Pictures must be kept out of the copy. Every entry is to be duplicated exactly.
[Extracted data Boundary: Start]
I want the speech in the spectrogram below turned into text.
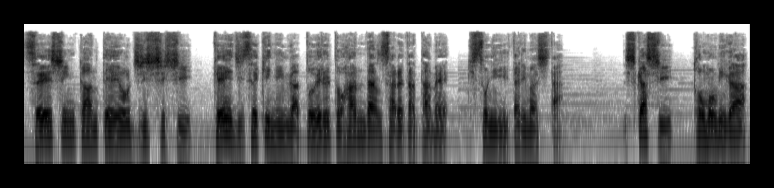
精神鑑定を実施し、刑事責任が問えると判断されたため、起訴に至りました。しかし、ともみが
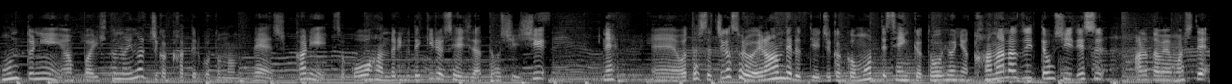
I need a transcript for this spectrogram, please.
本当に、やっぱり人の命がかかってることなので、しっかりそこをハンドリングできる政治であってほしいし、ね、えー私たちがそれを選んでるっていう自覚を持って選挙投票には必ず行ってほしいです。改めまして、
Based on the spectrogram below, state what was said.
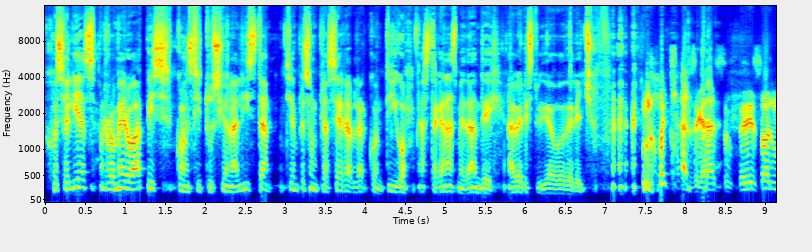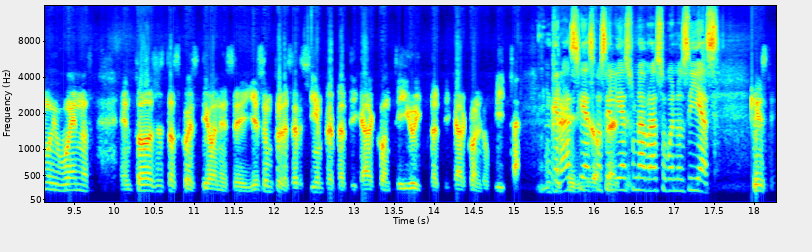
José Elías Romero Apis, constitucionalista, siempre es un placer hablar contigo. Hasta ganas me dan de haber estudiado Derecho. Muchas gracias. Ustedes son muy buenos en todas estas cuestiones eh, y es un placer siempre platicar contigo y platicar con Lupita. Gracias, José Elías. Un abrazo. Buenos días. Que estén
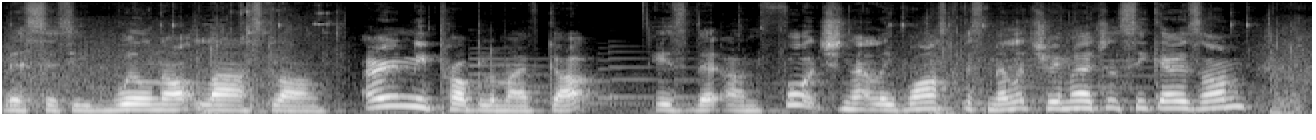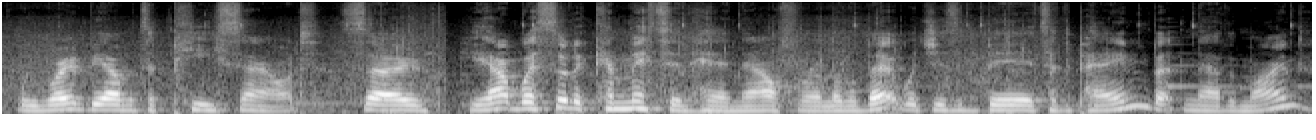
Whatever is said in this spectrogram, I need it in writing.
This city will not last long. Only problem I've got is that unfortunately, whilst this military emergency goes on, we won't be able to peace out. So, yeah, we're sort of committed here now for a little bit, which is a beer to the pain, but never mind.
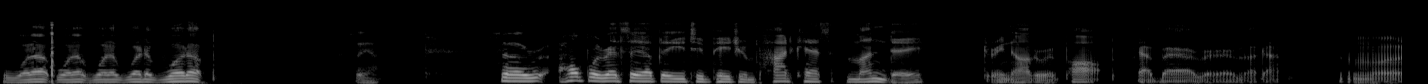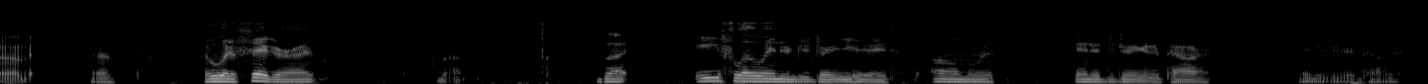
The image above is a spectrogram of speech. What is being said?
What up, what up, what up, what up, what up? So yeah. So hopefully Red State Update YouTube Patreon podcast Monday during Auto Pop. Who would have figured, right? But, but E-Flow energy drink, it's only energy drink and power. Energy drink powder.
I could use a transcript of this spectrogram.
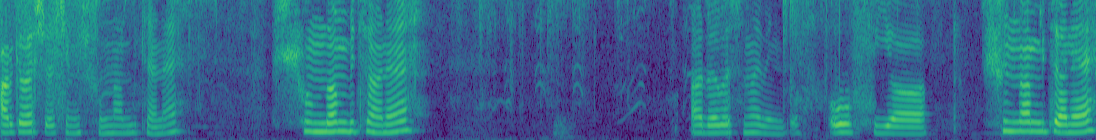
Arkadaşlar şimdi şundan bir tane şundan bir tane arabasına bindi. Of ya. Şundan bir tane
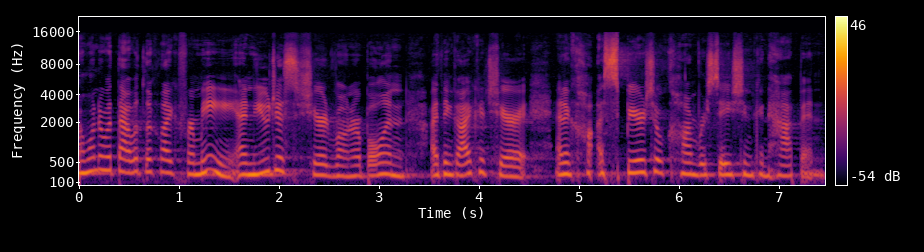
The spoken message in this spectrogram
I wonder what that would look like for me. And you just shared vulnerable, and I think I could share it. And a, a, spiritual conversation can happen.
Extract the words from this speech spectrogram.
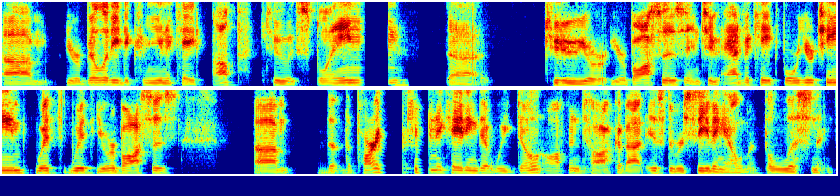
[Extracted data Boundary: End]
> Result below
I want the speech in the spectrogram below turned into text.
精神鑑定を実施し、刑事責任が問えると判断されたため、起訴に至りました。しかし、ともみが
I need a transcript for this spectrogram, please.
本当に、やっぱり人の命がかかってることなので、しっかりそこをハンドリングできる政治であってほしいし、ね、えー私たちがそれを選んでるっていう自覚を持って選挙投票には必ず行ってほしいです。改めまして、
Based on the spectrogram below, state what was said.
José Elías Romero Apis, constitucionalista, siempre es un placer hablar contigo. Hasta ganas me dan de haber estudiado Derecho. Muchas gracias. Ustedes son muy buenos en todas estas cuestiones eh, y es un placer siempre platicar contigo y platicar con Lupita. Gracias, José Elías. Un abrazo. Buenos días. Que estén
Whatever is said in this spectrogram, I need it in writing.
This city will not last long. Only problem I've got is that unfortunately, whilst this military emergency goes on, we won't be able to peace out. So, yeah, we're sort of committed here now for a little bit, which is a beer to the pain, but never mind.
The image above is a spectrogram of speech. What is being said?
What up, what up, what up, what up, what up? So yeah. So hopefully Red State Update YouTube Patreon podcast Monday during Auto Pop. Who would have figured, right? But, but E-Flow energy drink, it's only energy drink and power. Energy drink powder.
I could use a transcript of this spectrogram.
Arkadaşlar şimdi şundan bir tane şundan bir tane arabasına bindi. Of ya. Şundan bir tane
The spoken message in this spectrogram
I wonder what that would look like for me. And you just shared vulnerable, and I think I could share it. And a, a, spiritual conversation can happen.
Extract the words from this speech spectrogram.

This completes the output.